The modern jihadi ideal of creating a world-spanning Islamic state, imposing Islamic law, and restoring the Caliphate — the viceregency of God — as the only legitimate government simply has never been a best-seller in the modern Muslim world. Only in Egypt and Algeria in the early to late 1980s did these ideals have anything remotely resembling popular appeal, and that was hardly mass appeal. Widespread terror in Algeria throughout the 1990s after cancellation of the 1992 election has pretty well soured Algerians on the idea of Islamic rule, and violence in Egypt in the late 1980s isolated the revolutionaries from the rest of the country.
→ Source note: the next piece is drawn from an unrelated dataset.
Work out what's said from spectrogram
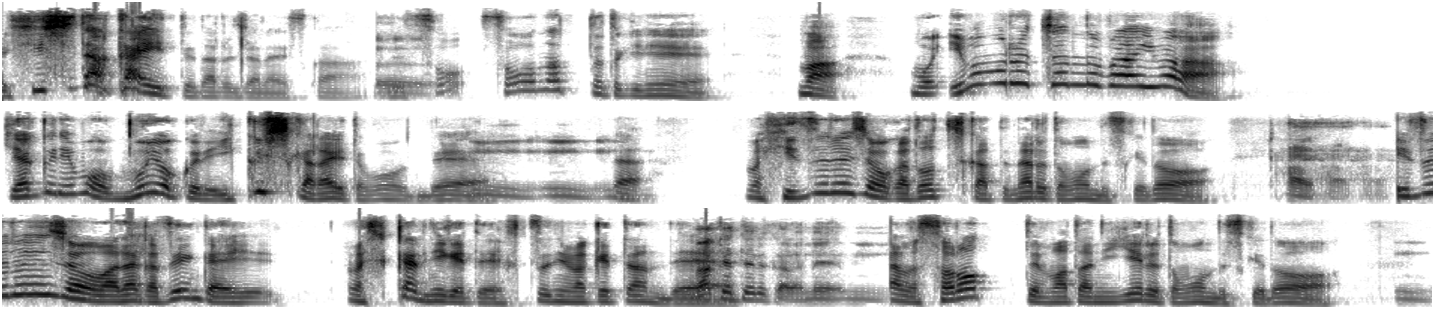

Combined with some pretty ferocious policing, Islamic revolution was largely beaten in Egypt.
And the revolutionaries have again reached too far and alienated just about everyone in Saudi Arabia. A major bombing attack that killed foreign Muslims last year combined with a number of shoot-outs between police in the rural heart of the country and around the holy city of Makka, have stripped the Saudi franchise of the international Islamic revolution of much public sympathy and support.
Only when they market jihad under the banner of the ongoing injustices (real and imagined) they see — the plight of the Palestinians, the occupation of Iraq, the never-ending war in Chechnya, the influence of decadent Western culture — do they get significant sympathy. Which can get you a box of riyals and rupees, but that’s hardly the same thing as active support.
Take heart. Bin Laden has already lost, and the proof of that was the September 11 attacks. In order to get his revolution, he had to involve us in a war and occupation of a Muslim state, use us as leverage to try and persuade enough Muslims to side with him against us. And even though the revolutionaries have gotten that war — our idiotic, counter-productive and immoral occupation of Iraq — with its ability to recruit and train a whole new generation of muajehdin, they are still going to lose. The most the revolutionaries can hope for is to go from anarchists who can bomb and kill to Bolsheviks who can seize power (and that may be possible at some point in Iraq, though they won’t be able to hold power for any meaningful period of time). But that is all. Bin Laden may win straw poll popularity contests that have utterly no consequences, but I doubt anyone will actually cast a ballot for him or take to the streets on his behalf if they ever got the chance.
A few smart people knew, early on, that the best way to deal with the Soviet Union was calmly and patiently. A bad system based on bad ideas was bound to fall apart on its own sooner or later. And it did, though many of us (including myself) believed it would not. To contemplate the power of decadence and liberty, consider what Moscow was 40 years ago and what it aspired to. See that once-closed Soviet oil industry is now open to foreign investment, albeit imperfectly and with a great deal of uncertainty. BP (which includes the former Standard Oil of Indiana and Standard Oil of Ohio) has the stake in TNK, and ConocoPhillips holds close to 10 percent of Lukoil.
And not the other way around.
Most Muslims understand that revolutionary Islam, with its utopian promise of God’s perfect order and the just society in the here-and-now, cannot deliver peace, prosperity and security. They still aren’t quite sure how to make those things for themselves, but that’s something every person and human society has to work out for itself.
We can help when asked. And stay out of the way otherwise.
Charles H. Featherstone [send him mail] is a Washington, D.C.-based journalist specializing in energy, the Middle East, and Islam. He lives with his wife Jennifer in Alexandria, Virginia.